* [WHAT IS EXPECTED] Below is a listing; restate from it, character for character, the lines beginning at the line holding "I want the speech" and ending at the line holding "Given this spectrogram, could", both included.

──────── SUPPLIED INFORMATION ────────

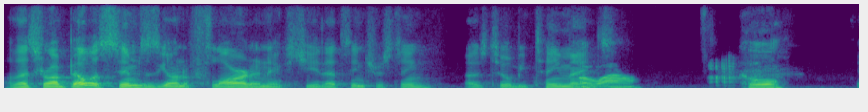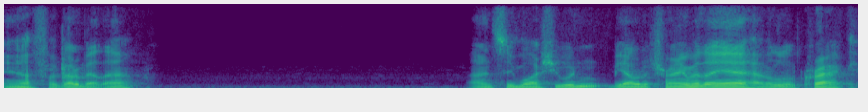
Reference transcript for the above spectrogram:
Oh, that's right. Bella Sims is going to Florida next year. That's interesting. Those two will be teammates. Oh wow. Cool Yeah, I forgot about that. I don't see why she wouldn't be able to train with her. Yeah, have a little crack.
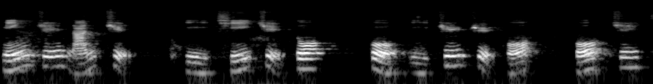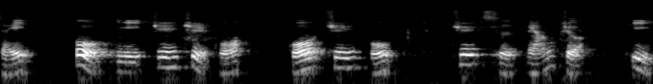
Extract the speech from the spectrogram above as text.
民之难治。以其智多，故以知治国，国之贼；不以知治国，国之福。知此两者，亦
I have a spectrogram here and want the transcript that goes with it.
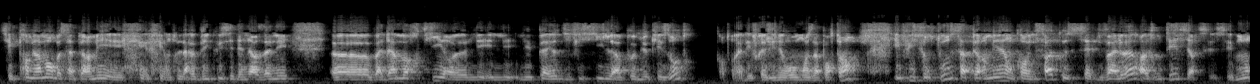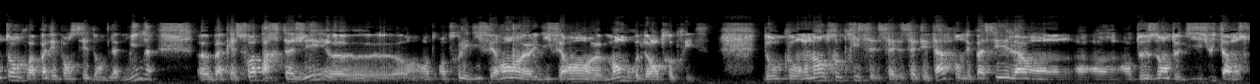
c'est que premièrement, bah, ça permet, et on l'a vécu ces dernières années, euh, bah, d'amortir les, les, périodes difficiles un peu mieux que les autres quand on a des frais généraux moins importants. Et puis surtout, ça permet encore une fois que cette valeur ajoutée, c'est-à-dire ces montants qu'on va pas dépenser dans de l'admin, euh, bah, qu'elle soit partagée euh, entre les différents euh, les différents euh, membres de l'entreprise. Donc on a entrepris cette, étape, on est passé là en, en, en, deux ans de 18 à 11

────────
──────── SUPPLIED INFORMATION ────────

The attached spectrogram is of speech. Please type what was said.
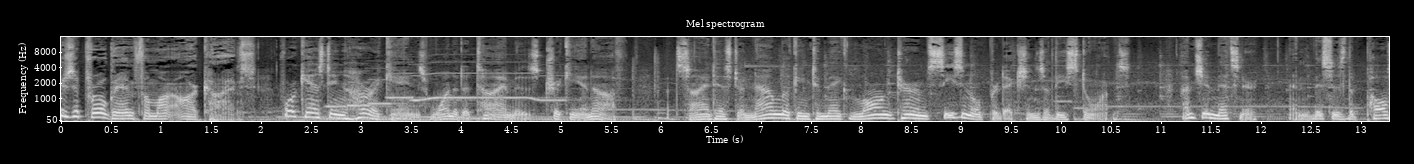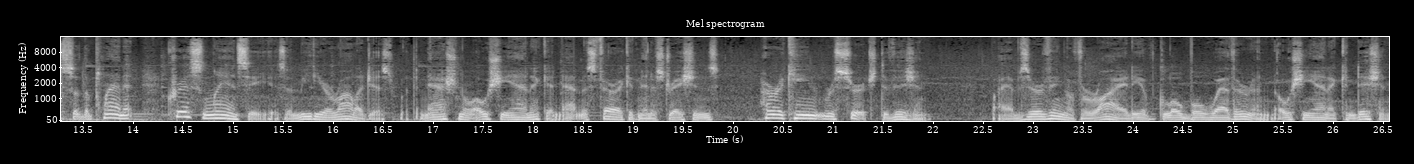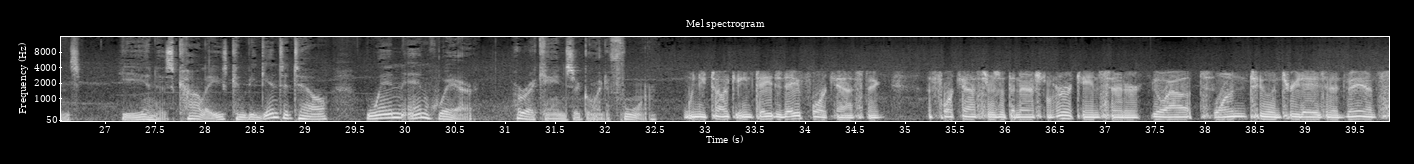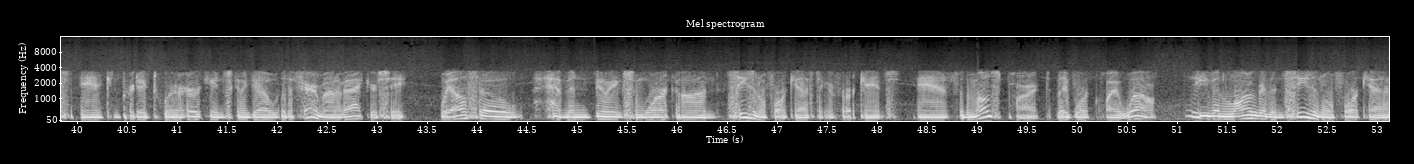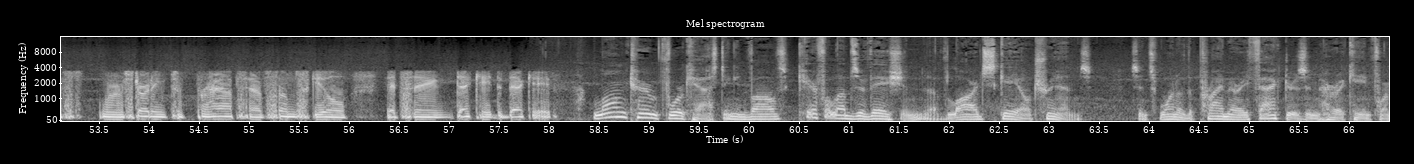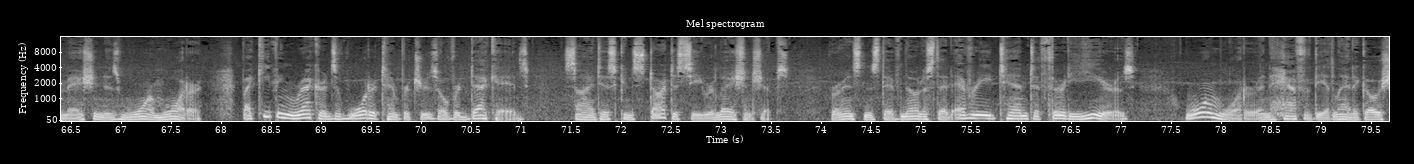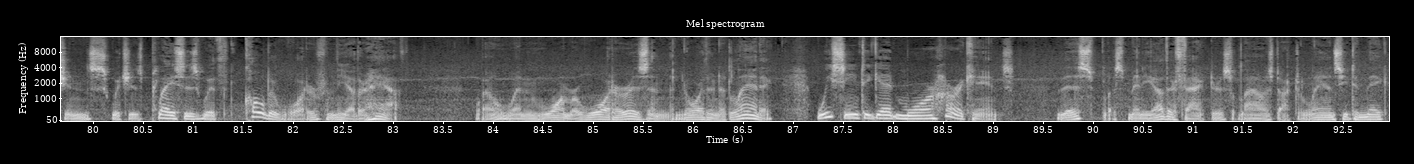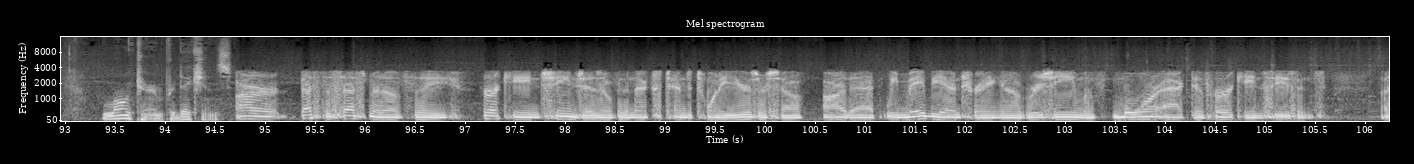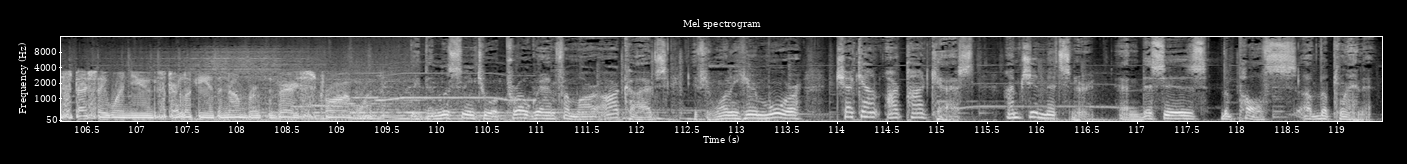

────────
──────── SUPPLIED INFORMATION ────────

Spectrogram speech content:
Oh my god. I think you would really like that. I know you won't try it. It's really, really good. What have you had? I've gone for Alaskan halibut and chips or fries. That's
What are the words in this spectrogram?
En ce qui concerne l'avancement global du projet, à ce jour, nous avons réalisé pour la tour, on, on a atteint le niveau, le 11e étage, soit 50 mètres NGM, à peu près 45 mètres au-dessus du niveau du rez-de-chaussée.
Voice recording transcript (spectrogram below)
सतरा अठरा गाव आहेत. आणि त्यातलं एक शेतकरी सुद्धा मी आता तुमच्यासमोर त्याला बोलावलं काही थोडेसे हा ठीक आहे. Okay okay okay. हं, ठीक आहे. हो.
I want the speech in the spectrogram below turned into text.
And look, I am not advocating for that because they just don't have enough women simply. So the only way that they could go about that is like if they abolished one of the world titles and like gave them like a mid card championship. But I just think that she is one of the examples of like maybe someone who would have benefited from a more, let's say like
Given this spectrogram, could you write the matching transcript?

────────

* [RESPONSE BELOW]
I want the speech in the spectrogram below turned into text.
And look, I am not advocating for that because they just don't have enough women simply. So the only way that they could go about that is like if they abolished one of the world titles and like gave them like a mid card championship. But I just think that she is one of the examples of like maybe someone who would have benefited from a more, let's say like
Given this spectrogram, could you write the matching transcript?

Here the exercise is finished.